CLEVELAND — Cleveland Safety Director Karrie Howard reported Officer Harvey Andrekovic was terminated and Patrol Officer Jason Rees issued an 8-day suspension for failing to file a police report and make an arrest in a 2020 crash incident.
Howard told News 5 the discipline was issued on Jan. 6 after officers Andrekovic and Rees failed to take a report and arrest Megan Turner, after she plowed her vehicle into two other cars on East 149 Street in retaliation for a domestic violence incident that happened earlier in the day.
Howard said Turner was allowed the leave the scene of the crash and then return six hours later with a group of men, who then were responsible for the shooting death of Joseph Owens who had nothing to do with the crash or the domestic arguments.
Howard pointed to police body camera video of the Aug. 22, 2020 crash scene that he said shows Andrekovic failing to pursue Turner and ask crucial questions Howard believes should have led to Turner's arrest. In the police body camera video Howard said Andrekovic could be heard saying "I’m not chasing her, I’m not chasing her, If she doesn’t want us, she doesn’t want us.”

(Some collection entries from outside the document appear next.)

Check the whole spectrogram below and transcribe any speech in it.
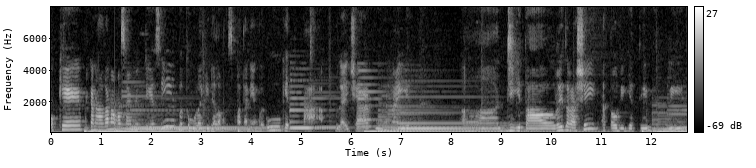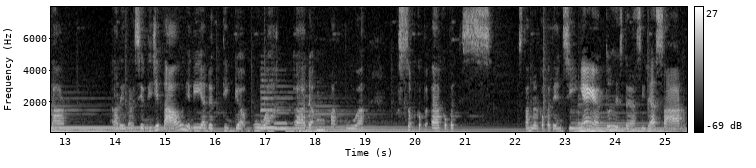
Oke, perkenalkan nama saya Metiasi. Bertemu lagi dalam kesempatan yang baru. Kita belajar mengenai uh, digital literasi atau digital digital uh, literasi digital. Jadi ada tiga buah, uh, ada empat buah sub uh, standar kompetensinya yaitu literasi dasar,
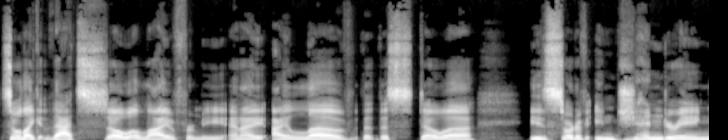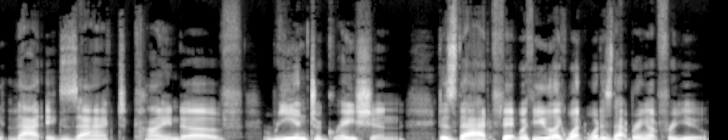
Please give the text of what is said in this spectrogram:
So like that's so alive for me. And I, I love that the Stoa is sort of engendering that exact kind of reintegration. Does that fit with you? Like what, what does that bring up for you?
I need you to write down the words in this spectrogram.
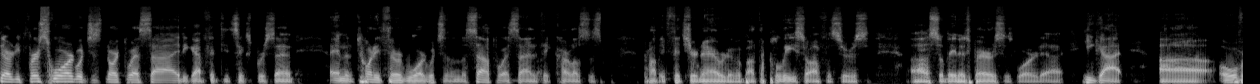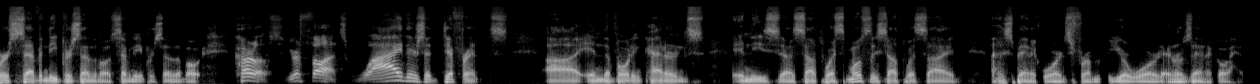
31st ward, which is northwest side, he got 56%. And the 23rd ward, which is on the southwest side, I think Carlos is probably fits your narrative about the police officers, uh, Silvana Tabares's ward. Uh, he got uh, over 70% of the vote, 78% of the vote. Carlos, your thoughts? Why there's a difference uh, in the voting patterns in these uh, Southwest, mostly Southwest side Hispanic wards from your ward and Rossana? Go ahead.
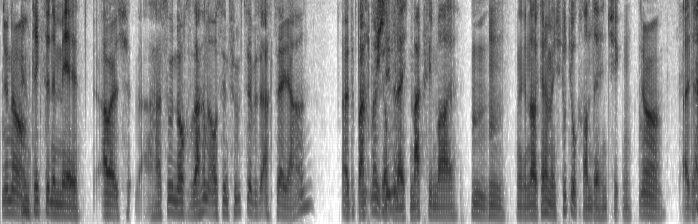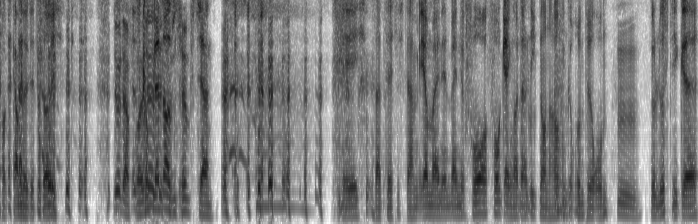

“Should she have been arrested? I believe she should have been arrested. Would that have stopped the homicide? I don’t know," Howard said. "The officer should have done everything he could to engage her to ask her some questions to get some facts. Absolutely unacceptable for the officer to say I’m not going to chase her.”
Howard told News 5 Turner was later arrested and convicted of involuntary manslaughter and discharge of a firearm near a prohibited premisses in connection with the fatal shooting of Owens, and sentenced to 18 years in prison.
Both Andrekovic, 47, and Rees, 33, were charged with dereliction of duty, obstruction of official Business and a civil rights violation in connection with the incident, but the charges were later dismissed in Cleveland Municipal Court.
Cleveland Police Patrolman's Association President Jeff Follmer told News 5 he disagrees with the punishment that was handed out by the city and said the police union will fight to get the discipline issued to both officers overturned in arbitration.
"It’s a chaotic situation that these officers went to, it was during COVID, there was a lot going on, they did the best that they could," Follmer said. “It’s the wrong decision, we’re short officers, they could have retrained or do something with him, they didn’t have to terminate him. It’s wrong, we’re going to arbitrate it and we’re look for ward to arbitrating this.”
Follmer said arbitration for both officers is going to take three to six months to complete.
Meanwhile, Howard backed-up the cities disciplinary action against both officers.
“The citizens of Cleveland deserve a division of police that is going to do their jobs constitutionally, ethically and diligently," Howard said. "If you don’t do your job there should be consequences.”